● Provided data
- - - - -

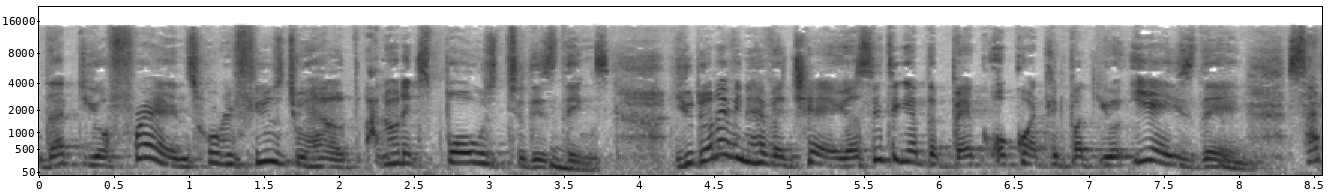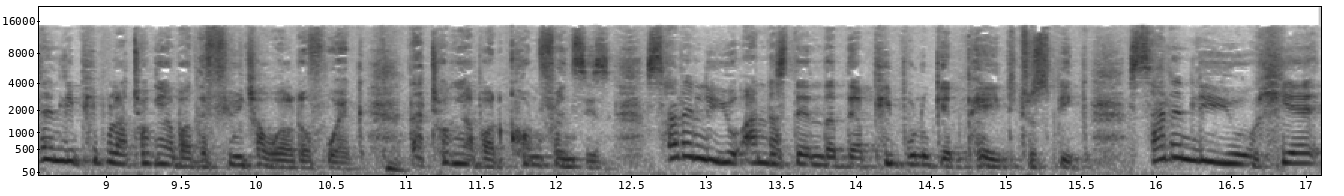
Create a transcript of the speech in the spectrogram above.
that your friends who refuse to help are not exposed to these mm. things. You don't even have a chair. You're sitting at the back awkwardly but your ear is there. Mm. Suddenly people are talking about the future world of work. Mm. They're talking about conferences. Suddenly you understand that there are people who get paid to speak. Suddenly you hear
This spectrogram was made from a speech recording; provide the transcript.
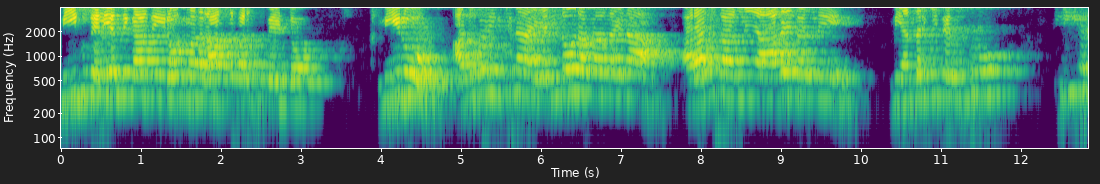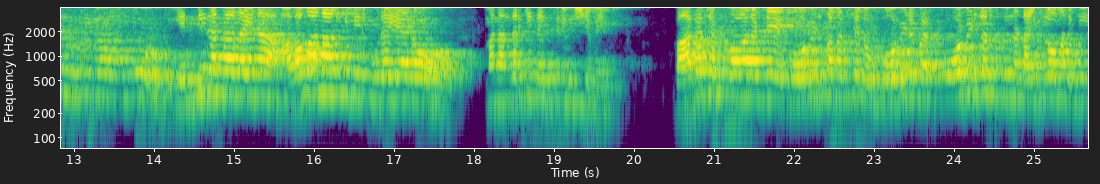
మీకు తెలియంది కాదు ఈరోజు మన రాష్ట్ర పరిస్థితి ఏంటో. మీరు అనుభవించిన ఎన్నో రకాలైన అరాచకాల్ని ఆవేదల్ని మీ అందరికీ తెలుసు. ఉంటూ ఎన్ని రకాలైన అవమానాలకి మీరు గురయ్యారో మనందరికీ తెలిసిన విషయమే. బాగా చెప్పుకోవాలంటే కోవిడ్ సమస్యలు కోవిడ్ కోవిడ్ జరుగుతున్న టైంలో మనకి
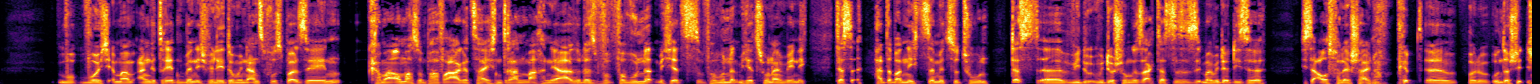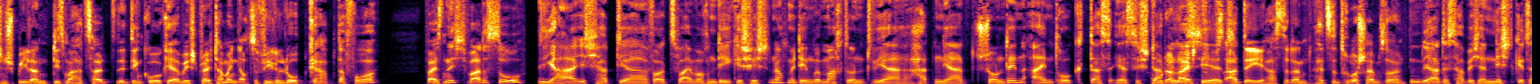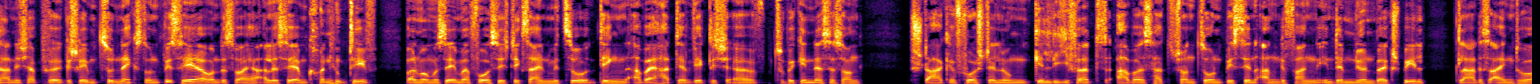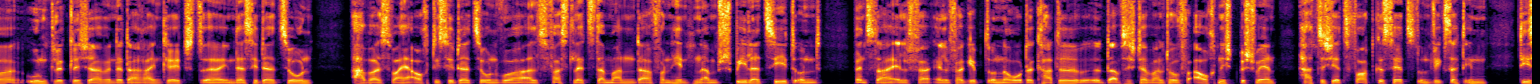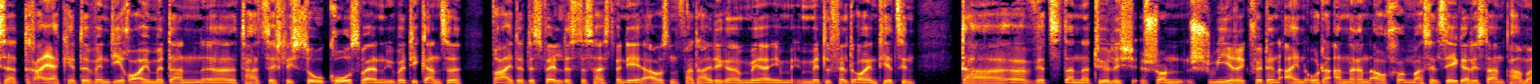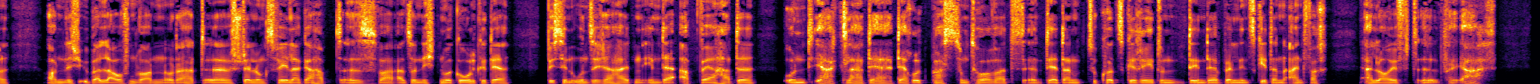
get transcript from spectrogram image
wo, wo ich immer angetreten bin, ich will hier Dominanzfußball sehen, kann man auch mal so ein paar Fragezeichen dran machen. Ja, also das verwundert mich jetzt, verwundert mich jetzt schon ein wenig. Das hat aber nichts damit zu tun, dass, äh, wie du, wie du schon gesagt hast, dass es immer wieder diese diese Ausfallerscheinung gibt äh, von unterschiedlichen Spielern. Diesmal hat's halt den Gurke erwischt. Vielleicht haben wir ihn auch zu viel gelobt gehabt davor. Weiß nicht, war das so? Ja, ich hatte ja vor zwei Wochen die Geschichte noch mit ihm gemacht und wir hatten ja schon den Eindruck, dass er sich stabilisiert. Oder AD hast du dann, hättest du drüber schreiben sollen. Ja, das habe ich ja nicht getan. Ich habe äh, geschrieben zunächst und bisher und es war ja alles sehr im Konjunktiv, weil man muss ja immer vorsichtig sein mit so Dingen, aber er hat ja wirklich äh, zu Beginn der Saison starke Vorstellungen geliefert, aber es hat schon so ein bisschen angefangen in dem Nürnberg-Spiel. Klar, das Eigentor unglücklich, ja, wenn du da reingrätschst äh, in der Situation aber es war ja auch die Situation, wo er als fast letzter Mann da von hinten am Spieler zieht und wenn es da Elfer, Elfer gibt und eine rote Karte, äh, darf sich der Waldhof auch nicht beschweren. Hat sich jetzt fortgesetzt und wie gesagt, in dieser Dreierkette, wenn die Räume dann äh, tatsächlich so groß werden über die ganze Breite des Feldes, das heißt, wenn die Außenverteidiger mehr im, im Mittelfeld orientiert sind, da äh, wird's dann natürlich schon schwierig für den einen oder anderen. Auch Marcel Seger ist da ein paar Mal ordentlich überlaufen worden oder hat äh, Stellungsfehler gehabt. Es war also nicht nur Golke, der bisschen Unsicherheiten in der Abwehr hatte. Und ja, klar, der, der Rückpass zum Torwart, äh, der dann zu kurz gerät und den der Berlinski dann einfach erläuft. Äh, ja,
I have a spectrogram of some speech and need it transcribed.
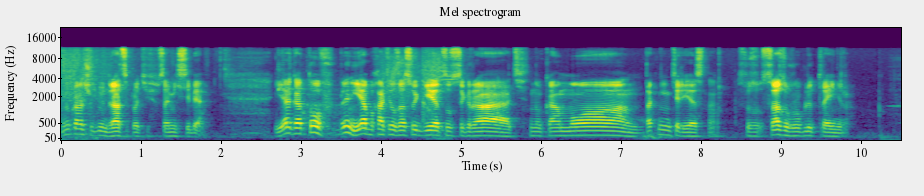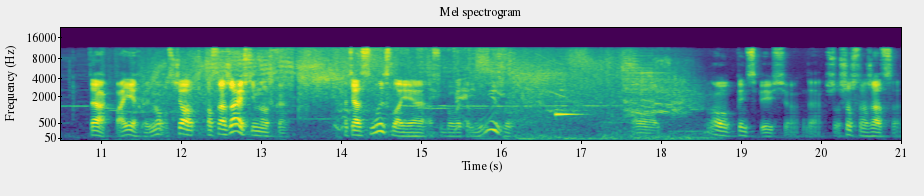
Ну, короче, будем драться против самих себя. Я готов. Блин, я бы хотел за Сугецу сыграть. Ну, come on. Так неинтересно. Сразу врублю тренер. Так, поехали. Ну, сначала посражаюсь немножко. Хотя смысла я особо в этом не вижу. Вот. Ну, в принципе, и все. Да. Что сражаться?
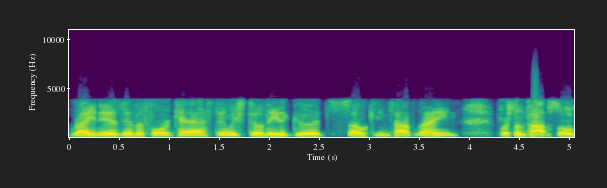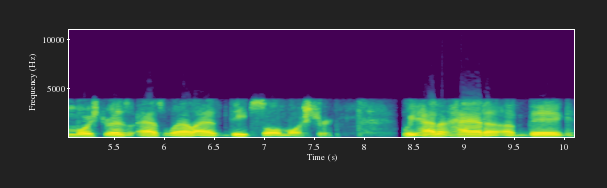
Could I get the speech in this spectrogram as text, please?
Rain is in the forecast, and we still need a good soaking top rain for some topsoil moisture as, as well as deep soil moisture. We haven't had a, a big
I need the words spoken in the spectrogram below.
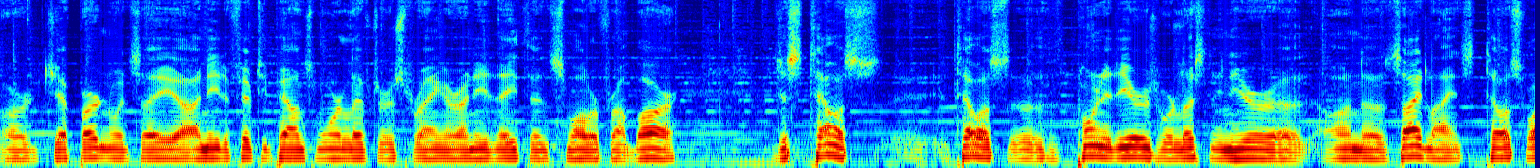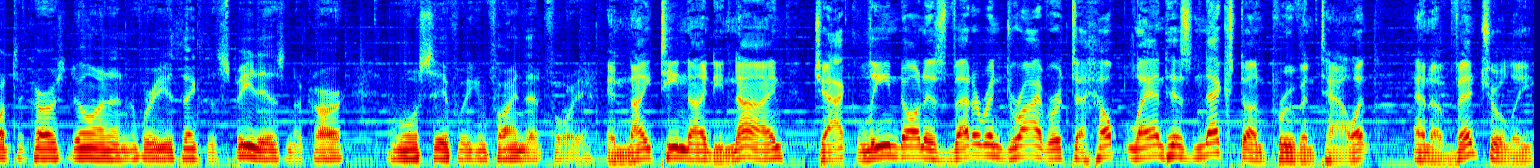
or Jeff Burton would say, I need a 50 pounds more lift or a spring, or I need an eighth inch smaller front bar. Just tell us, tell us, uh, pointed ears. We're listening here uh, on the sidelines. Tell us what the car's doing and where you think the speed is in the car, and we'll see if we can find that for you. In 1999, Jack leaned on his veteran driver to help land his next unproven talent and eventually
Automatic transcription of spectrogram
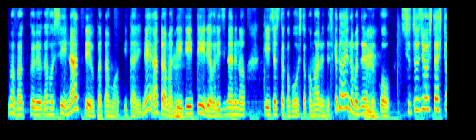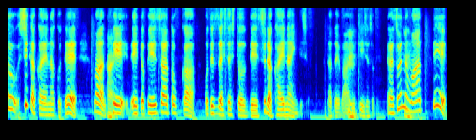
まあ、バックルが欲しいなっていう方もいたりね。あとは、まあ、うん TTT でオリジナルの T シャツとか帽子とかもあるんですけど、ああいうのも全部こう、出場した人しか買えなくて、まあ、はいペえっ、と、ペーサーとかお手伝いした人ですら買えないんですよ。例えばああいう T シャツとか。だからそういうのもあって、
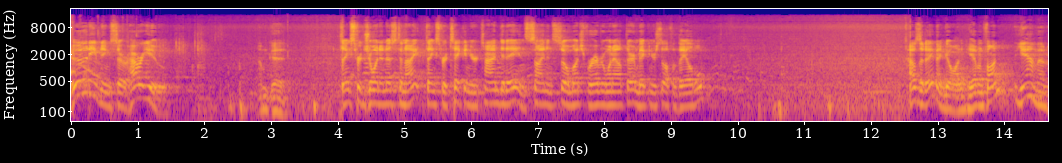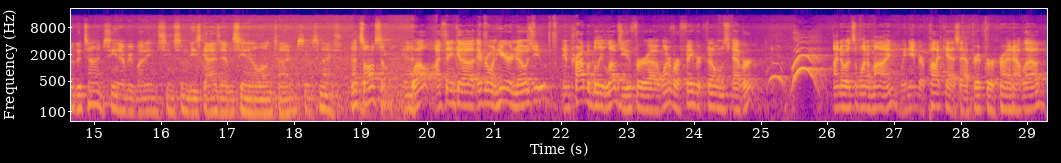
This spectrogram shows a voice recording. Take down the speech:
Good evening, sir. How are you? I'm good. Thanks for joining us tonight. Thanks for taking your time today and signing so much for everyone out there and making yourself available. How's the day been going? You having fun? Yeah, I'm having a good time seeing everybody and seeing some of these guys I haven't seen in a long time, so it's nice. That's awesome. Yeah. Well, I think uh, everyone here knows you and probably loves you for uh, one of our favorite films ever. I know it's one of mine. We named our podcast after it for crying out loud.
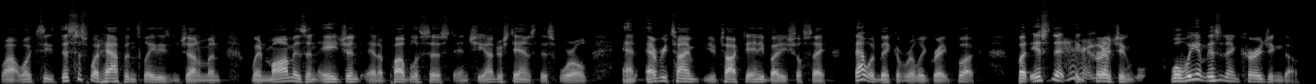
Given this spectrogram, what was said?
Wow. Well, see, this is what happens, ladies and gentlemen, when mom is an agent and a publicist and she understands this world. And every time you talk to anybody, she'll say, that would make a really great book. But isn't it encouraging? Well, William, isn't it encouraging, though?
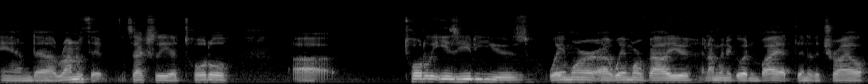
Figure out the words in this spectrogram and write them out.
and uh, run with it. It's actually a total, uh, totally easy to use, way more, uh, way more value, and I'm going to go ahead and buy it at the end of the trial.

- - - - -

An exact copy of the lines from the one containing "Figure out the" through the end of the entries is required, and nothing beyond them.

Figure out the words in this spectrogram and write them out.
and uh, run with it. It's actually a total, uh, totally easy to use, way more, uh, way more value, and I'm going to go ahead and buy it at the end of the trial.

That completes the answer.